updated sun 21 jan 07


Geoffrey Barst on sat 20 jan 07

Here is a posting I made about 2 years ago about my thoughts on teapots.

I hope it is helpful.

Geoff Barst

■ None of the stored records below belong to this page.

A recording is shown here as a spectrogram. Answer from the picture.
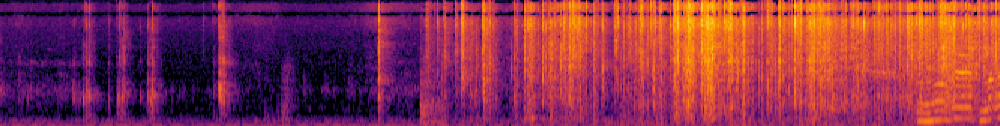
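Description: A few faint clicks, then from about four seconds in a clear plastic gift bag crinkling and rustling steadily as it is handled and opened, growing louder. A woman starts singing near the end.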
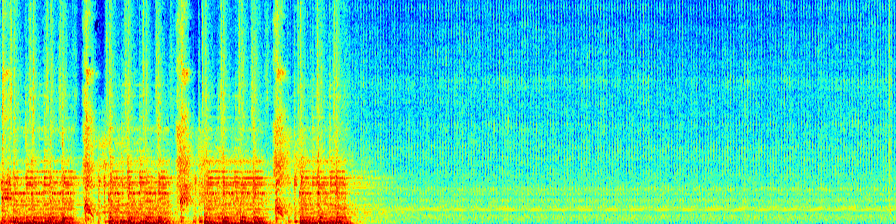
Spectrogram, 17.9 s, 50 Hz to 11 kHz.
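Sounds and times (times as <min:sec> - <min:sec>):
music: 0:00.0 - 0:07.8
faint hum: 0:00.0 - 0:08.7
film projector whirring and clattering: 0:05.9 - 0:17.9.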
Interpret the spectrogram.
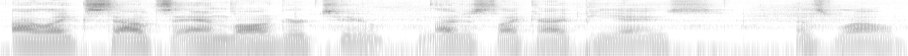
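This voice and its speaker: A man's voice: mid-range voice, fairly even intonation, a little slow, darkish tone. Sarcastic young man grumbling over a game. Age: young adult. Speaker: co-host of a gaming video. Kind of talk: casual gaming commentary.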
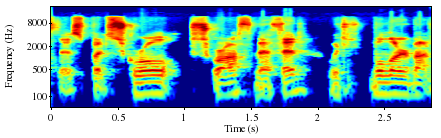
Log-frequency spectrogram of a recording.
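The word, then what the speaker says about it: Schroth: effie so effie what is the did i pronounce that right shroff method yes method it's a method that was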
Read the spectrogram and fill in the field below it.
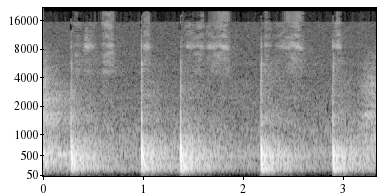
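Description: Pen writing numbers on paper during a fifth-grade math exercise, five sharp taps each trailing into a short scratchy stroke, close and quiet with no talk.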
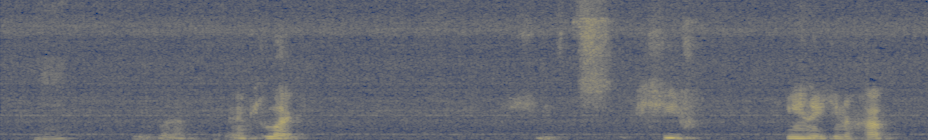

I am a transplanted Brit living in the USA for the past 25 years and
before that in Canada for 5 years, but still need my daily fix of English
tea. I love to make teapots & my house is full of them, but many do not
meet the practicality criteria for daily use. I make my tea by putting a
couple of two cup Yorkshire teabags (which I bring back in bulk from
England when I visit, & which are excellent padding for breakables in a
suitcase) in a preheated pot that holds 4 mugs of water & brew for 5 mins
using a tea cozy to keep the pot warm. That rules out a cane handle for
starters as it won't fit the cozy. Cane handles also feel unnatural to me
when pouring a heavy pot as one has to compensate for the weight without
much area to take the pressure from the hand. They look great though. The
artsy teapots I see often fall short in actual use because of a number of
design faults. Lids should be large enough so you can reach into the pot
for occasional cleaning and to make it easy to empty.(We British like to
rinse out the pot but feel that the buildup of tea & crud adds a measure
of taste to the tea). A steam hole not only helps the lid drop on but
stops the steam from blowing the tea out of the spout. The lid should be
able to stay in place without being held there while pouring the last drop
of tea, so needs to be deep enough to allow this. Pouring and stopping
cleanly without dribbling is of course essential and here the taper of the
spout is important. Bernoulli's Theorem, which is the principle behind the
lift generated by an aircraft wing, where the pressure above the wing
drops as the air has to flow faster to cover the greater distance over the
top of the wing, applies here. The flow rate increases as the liquid has
to pass through a narrower orifice, but the pressure drops if the taper of
the spout is correct, allowing a nice flow of tea. I often curve the very
tip of the spout downwards to prevent drips, and some people drill a tiny
hole through this point to help create a little suction to keep the tea
from dribbling. I haven't found that necessary. Another consideration is
that one should be able to fill the pot as full as you like without
risking tea coming out of the spout, so the lowest point of the spout
needs to be above the highest fill level. Handles need to be big enough to
allow the hand to stay clear of the hot pot while pouring and broad enough
for comfort. Finally, I like my pots to be able to rest upside down on a
draining board after rinsing & not topple over. These technical challenges
make the creation of a beautiful and yet practical teapot so rewarding for

Geoff Barst

There was also some discussion about strainer holes which you can find by
searching the archives.